Vanessa’s research focuses on lawmaking in European private law, particularly in the area of contract law. Key questions are: who makes the rules to facilitate transactions between companies and consumers? What level of legislation, national or European, is the most appropriate in certain cases? And how can rules under public law be aligned with private regulation? These questions are examined in more detail in relation to consumer markets in Europe. Specific focus areas are the regulation of the platform economy, issues concerning regulation with regard to data and technology, and financial services provided to consumers. Vanessa Mak has published widely on these topics in leading national and international journals. Her monograph entitled Legal Pluralism in European Contract Law (OUP) was published in 2020.

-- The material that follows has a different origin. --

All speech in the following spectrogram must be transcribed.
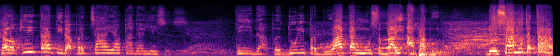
Kalau kita tidak percaya pada Yesus, tidak peduli perbuatanmu sebaik apa pun, dosamu tetap.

Vanessa Mak regularly provides expert advice to national and European institutions. She is also a member of the editorial staff of the Tijdschrift voor Consumentenrecht en handelspraktijken (TvC) and the Journal of European Consumer and Market Law (EuCML). At Leiden University, she teaches in the bachelor's and master's programmes in law.

In 2022 Vanessa Mak obtained a 1.5 million euro Vici grant from the Netherlands Organisation for Scientific Research (NWO) for the research project 'These Shoes Don't Fit! - How can consumer interests be protected when consumer identities are increasingly diffuse?'.